Hereditary hemochromatosis is associated with alterations in the HFE protein, identified by assessing the DNA sequences responsible for coding of the HFE protein changes of C282Y or H63D. More than 85% of patients with clinical hereditary hemochromatosis are either homozygous for the cysteine to tyrosine amino acid change or are compound heterozygous for both mutations at 282 and 63. Individuals who are heterozygous for the 282 or 63 amino acid changes are not at risk for developing hereditary hemochromatosis.
Alteration in the HFE Protein gene is an autosomal recessive process with carrier frequency of 1 in 10 in individuals of northern European decent. Approximately 0.4% of people with European ancestry carry the alleles associated with hereditary hemochromatosis, and 75% of these individuals will develop iron overload. Among these patients, 30% of males and 70% of the women will develop liver disease. 2-5% will develop diabetes.
Genetic testing for hemochromatosis is indicated if transferrin saturation and ferritin concentration are high. Patients who are either homozygous for C282Y or heterozygous for C282Y and H63D have hereditary hemochromatosis.
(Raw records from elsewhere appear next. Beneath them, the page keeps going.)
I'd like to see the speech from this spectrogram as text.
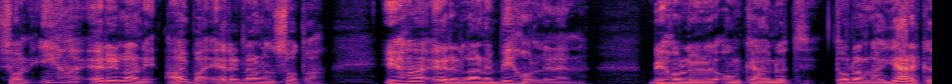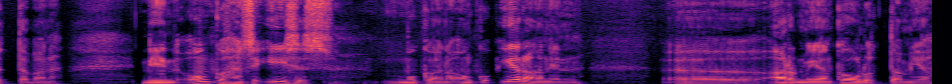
Se on ihan erilainen, aivan erilainen sota, ihan erilainen vihollinen. Vihollinen on käynyt todella järkyttävänä. Niin onkohan se ISIS mukana, onko Iranin ö, armeijan kouluttamia,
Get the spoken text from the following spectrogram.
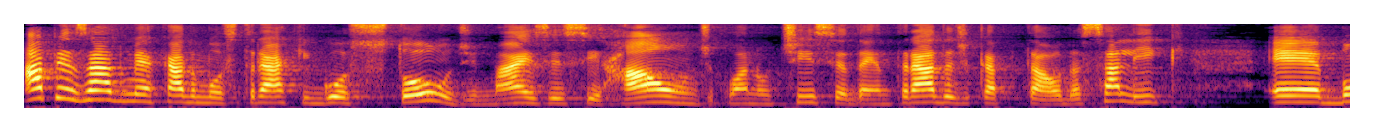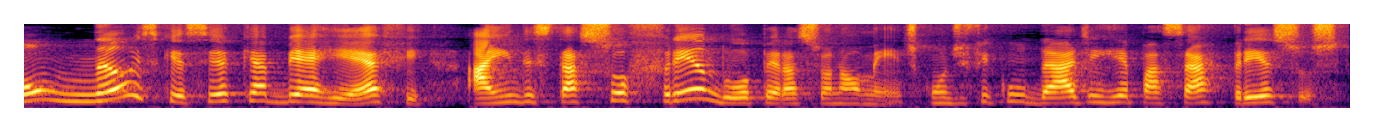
Apesar do mercado mostrar que gostou de mais esse round com a notícia da entrada de capital da Salic, é bom não esquecer que a BRF ainda está sofrendo operacionalmente, com dificuldade em repassar preços,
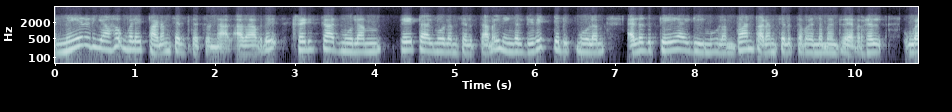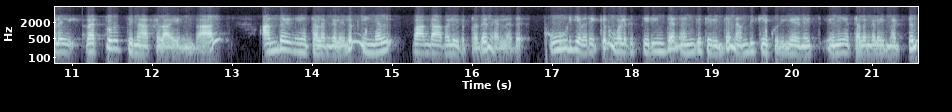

A diagnostic testing algorithm was proposed by Dr. David Brandhagen in 1999 which has become the standard of practice. This algorithm starts with a clinical suspicion of hemochromatosis which is followed by a transferrin iron saturation evaluation. If total iron binding capacity is less than 45%, the patient should not be considered for further workup of hereditary hemochromatosis. If TIBC is elevated, repeat transferrin and ferritin evaluation should be performed. If these are both elevated, causes of secondary iron overload such as viral hepatitis should be considered. However, if no secondary cause is identified, then evaluation for the HFE gene is indicated. If HFE gene testing is positive, the patient has hereditary hemochromatosis, and phlebotomy treatment should be started. However, in approximately 20% of patients with hereditary hemochromatosis, the HFE gene test will be negative. In that case, liver biopsy, histology, and hepatic iron concentration should be performed. If these findings are consistent with hemochromatosis, phlebotomy is indicated.
Gross examination of the liver from a patient with hereditary hemochromatosis reveals significant enlargement with mahogany color. This indicates significant iron content.
In hemochromatosis, the H&E stain will show significant cirrhosis, interstitial fibrosis, and regenerative nodules. Tissue staining with Prussian Blue will show iron localized in the bile ductuals.
Assuming serum testing and genetic testing have been completed and results are ambiguous, then liver tissue evaluation is indicated. The liver iron test is available. The hepatic iron index is considered diagnostic for hemochromatosis. A hepatic iron index < 1 µmol/year rules out hemochromatosis. A value > 2 µmol/year is diagnostic for hemochromatosis. Surgical pathology consult is also available for tissue histology.
Treatment for hereditary hemochromatosis involves phlebotomy. This reduces the iron concentration of the plasma pool, it prevents long-term consequences of iron overload, and patients treated with phlebotomy can expect to lead a normal life.
In summary, hereditary hemochromatosis is a common disease. Early treatment can prevent the serious sequelae associated with this disease. Laboratory testing for iron overload can identify patients who should undergo genetic testing. Genetic testing can reduce the need for invasive liver testing.